California Data Privacy Law: Understand the Impact to Your Business
by Paula Kubo, on Jul 18, 2018 3:46:07 PM
Power to the people! Amid increasing concerns about digital privacy and the recently approved General Data Protection Regulation (GDPR) in Europe, California’s legislature has enacted a new law with the goal of empowering the state’s residents to claim their rights over personal data disclosed to companies in the U.S.
The California Consumer Privacy Act of 2018 (CCPA) is expected to come into effect at the start of 2020 and applies only to California residents. This law represents the most rigorous privacy control legislation implemented in the country.
With this initiative, consumers will be able to demand more transparency from businesses in the questionable digital landscape we live in, which became even murkier after the Cambridge Analytica incident reported in March involving Facebook data.
The resolution has the potential to affect all companies that deal with customer’s personal data or operate in the digital space. Advertising over Social Media platforms may change as California residents are able to delete their data or request to bring it with them to other service providers.
Some of the changes for California residents:

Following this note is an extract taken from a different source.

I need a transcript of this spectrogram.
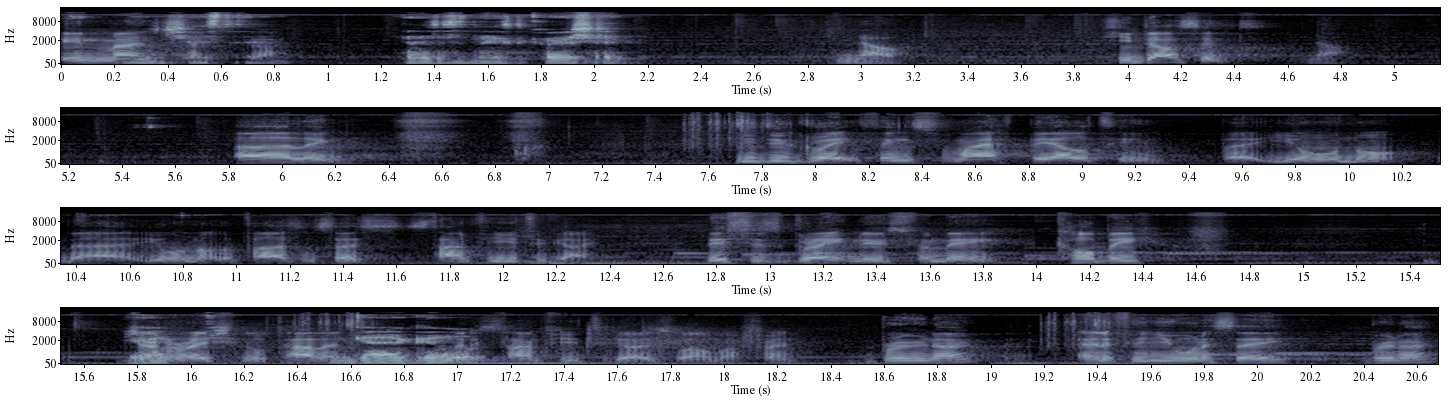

- They must be informed about what kinds of personal data businesses have collected and why it was collected;
- They can request the removal of personal information;
- They can opt out of the sale of personal information;

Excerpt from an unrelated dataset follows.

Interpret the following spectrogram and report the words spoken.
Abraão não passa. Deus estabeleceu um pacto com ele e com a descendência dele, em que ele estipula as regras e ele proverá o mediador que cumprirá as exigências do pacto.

- They can access their personal information in a “readily usable format” that allows its transfer to third parties with no restraint.
This California data privacy law understands “personal information” as any personal identifiers including geolocation, biometric data, internet browsing, history, psychometric data and inferences a business may make about the consumer. In the event that a company fails to keep reasonable security practices that result in unapproved access to personal data, consumers will have the right to sue as the protection over their data will be enforced by the state.

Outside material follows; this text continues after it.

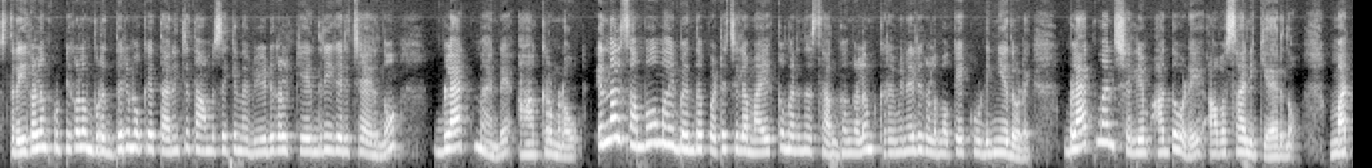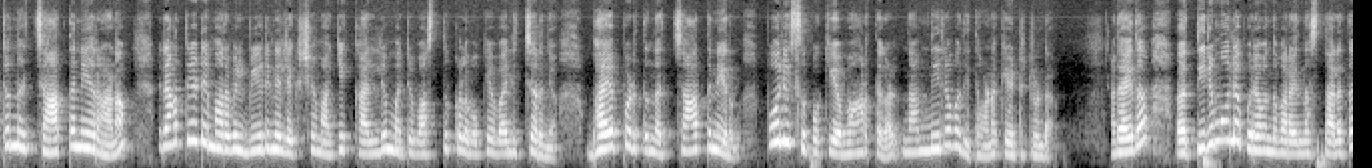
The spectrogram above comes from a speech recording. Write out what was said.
സ്ത്രീകളും കുട്ടികളും വൃദ്ധരുമൊക്കെ തനിച്ച് താമസിക്കുന്ന വീടുകൾ കേന്ദ്രീകരിച്ചായിരുന്നു ബ്ലാക്ക് മാന്റെ ആക്രമണവും. എന്നാൽ സംഭവവുമായി ബന്ധപ്പെട്ട് ചില മയക്കുമരുന്ന് സംഘങ്ങളും ക്രിമിനലുകളും ഒക്കെ കുടുങ്ങിയതോടെ ബ്ലാക്ക് മാൻ ശല്യം അതോടെ അവസാനിക്കുകയായിരുന്നു. മറ്റൊന്ന് ചാത്തനേറാണ്. രാത്രിയുടെ മറവിൽ വീടിനെ ലക്ഷ്യമാക്കി കല്ലും മറ്റു വസ്തുക്കളും ഒക്കെ വലിച്ചെറിഞ്ഞ് ഭയപ്പെടുത്തുന്ന ചാത്തനേറും പോലീസ് പൊക്കിയ വാർത്തകൾ നാം നിരവധി തവണ കേട്ടിട്ടുണ്ട്. അതായത് തിരുമൂലപുരം എന്ന് പറയുന്ന സ്ഥലത്ത്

In the meantime, companies will have two options:
Reform their global data protection and data rights infrastructure to follow the California Consumer Privacy Act, or architect a system in which Californians are treated differently.
Nonetheless, we should stay tuned to see the development of this decision and its future impact. Such measures may not please Silicon Valley and the executives of tech giants who’s primary concerns are the profitability of their empires.
Written by Paula Kubo.
Paula is a Marketing Specialist working with NovaStor to spread the good word about data protection. The views expressed are her own. Learn more about NovaStor's network backup software or single-server backup software.